This fact is especially personal, this discovery especially poignant, to me because as many of you know I got pregnant at 17. I was encouraged by many, some for good reasons and some for less-good-reasons, to give my baby up for adoption. There were the usual arguments. How can I care for a baby, still a child myself? How could we provide “everything that child would need?” Wouldn’t a stable, happy, grown couple be a more suitable family for your son?
I kept my son.
The Truth is, for years, I grieved that choice. I grieved it, and I second guessed it. It was my inner demon.
Had I just been selfish, I wondered as I rocked him to sleep. How could I ever be good enough, I questioned as I dropped him off at daycare to attend college. Surely he deserves more, I pondered as I noticed he didn’t have as many things as other kids his age. Perhaps someone else could have done better for him, I thought as I cried myself to sleep.
This. Is. A. Lie.
And it took spending almost two years mothering Vi for me to discover it.
To fully understand all the implications.
It is a tragedy when a child is separated from their Mother.
It does not matter why.
They can be raised in another family. They can be loved all the days of their life.
But we were Never Plan A for her life. Plan A was her mother. Her Father. Her brothers and sister.
She was not created to be HERE. We are here, and we love her. She will never be alone again, and she is now our daughter and our family. We have stood in the gap, and we will hold her and cherish her and try to help heal some of those wounds.

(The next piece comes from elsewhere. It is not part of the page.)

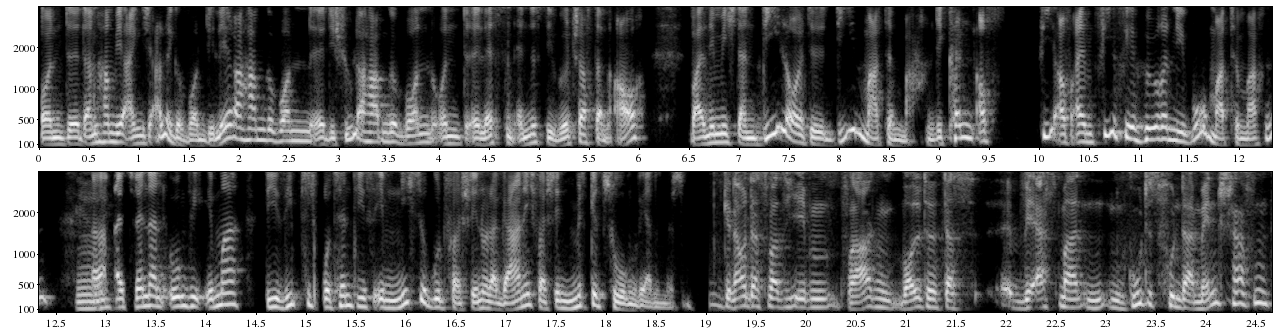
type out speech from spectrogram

But people who say “We prayed for you to come. And you came! You were meant to be ours!”
Are entirely missing the boat.
Adoption is powerful and beautiful. And it can be redemption for a child cast aside their society, and it can be about finding children who have nothing and no one anymore and finding a place where they can be safe and belong. Children belong in families. Family is so important.

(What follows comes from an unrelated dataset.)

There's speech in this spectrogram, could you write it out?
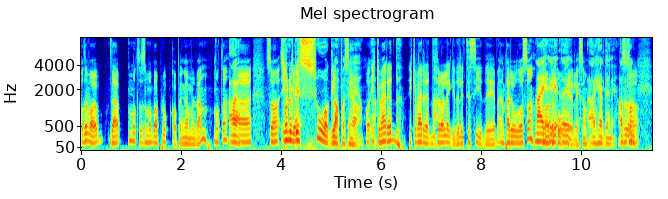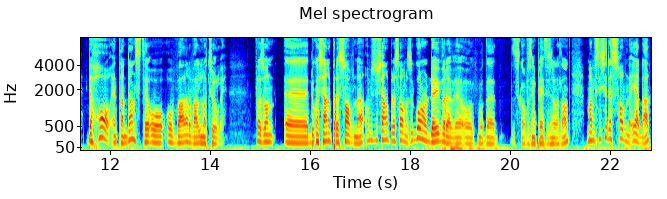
Og det var jo Det er på en måte som å bare plukke opp en gammel venn, på en måte. Ja, ja. Eh, så Som du blir så glad for å se ja, igjen. og ikke vær redd. Ikke vær redd Nei. for å legge det litt til side i en periode også, Nei, når det jeg- koker, jeg- liksom. Jeg er helt enig. Altså Så- sånn Det har en tendens til å, å være det veldig naturlig. For sånn eh, Du kan kjenne på det savnet, og hvis du kjenner på det savnet, så går det an å døyve det ved å på en måte skaffe seg en PlayStation eller et eller annet. Men hvis ikke det savnet er der,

But the baby they cradle so tenderly, who’s forehead they kiss, who’s blanket catches their tears and who’s name they proclaim as their own, has just experienced tremendous, incomprehensible loss.
I am not simply discussing infant adoption, just to be clear. The same thing happened the moment our daughter stepped in to that office 21 months ago in Ukraine.

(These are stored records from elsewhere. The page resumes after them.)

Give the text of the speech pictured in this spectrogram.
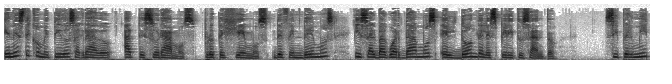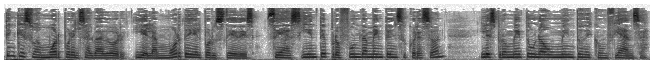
En este cometido sagrado atesoramos, protegemos, defendemos y salvaguardamos el don del Espíritu Santo. Si permiten que su amor por el Salvador y el amor de Él por ustedes se asiente profundamente en su corazón, les prometo un aumento de confianza,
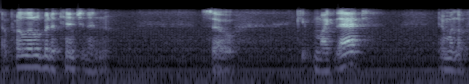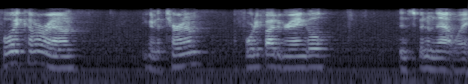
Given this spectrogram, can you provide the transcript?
So put a little bit of tension in them. So keep them like that. And when the poi come around, you're going to turn them a 45 degree angle, then spin them that way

She had to lose herself, to be found. Just think about it, for a moment.
A new name and a Mommy who would jump in front of a train for you does not change the fact that this Mommy, this name, this Life……They were Not Plan A.
Adoption is beautiful.
But it is First a Great Tragedy.
Beauty from Ashes.
There is very real pain, and very real loss, which creates the need for adoption to exist at all.
Adoption is not a neat little package, a gift tied with a bow and bestowed upon those who are most deserving (in the case of an infant) or most courageous and saintly (in the case of an older child). It is an event born of the hardest, saddest story of them all: The separation of a child from their mother.
We cannot be our best selves as parents without empathy, and we cannot have real empathy if we do not fully grasp this fact.
We would all do well to be mindful of the language we use in adoption culture to describe the events which transpired in order to bring our children in to our families in the first place.
Our children deserve that much from us.
Even if it’s a bit messier, a bit more painful, a little less of a youtube one-hit-wonder.
If you are considering adoption, pray that you will be led to a child in desperate need of a family. Pray for understanding, when that child finally comes in to your home, that you will have the strength to stand in the gap for them and be witness to their loss even as you prepare the way ahead in to this new life. Pray for the mothers, fathers, sisters, brothers, aunts, uncles and grandparents who are losing this child as well.
But please. Please. Do not pray for a child to come to you.
If you do that….understand you are praying for a tragedy.
I am grateful I chose to raise my son.
I can be grateful to be allowed the privilege of raising Vi and helping her live a full and happy life…while wishing in the most sacred and honest part of my heart that my darling, precious daughter had never needed to experience the profound loss which brought us together.
That is The Truth.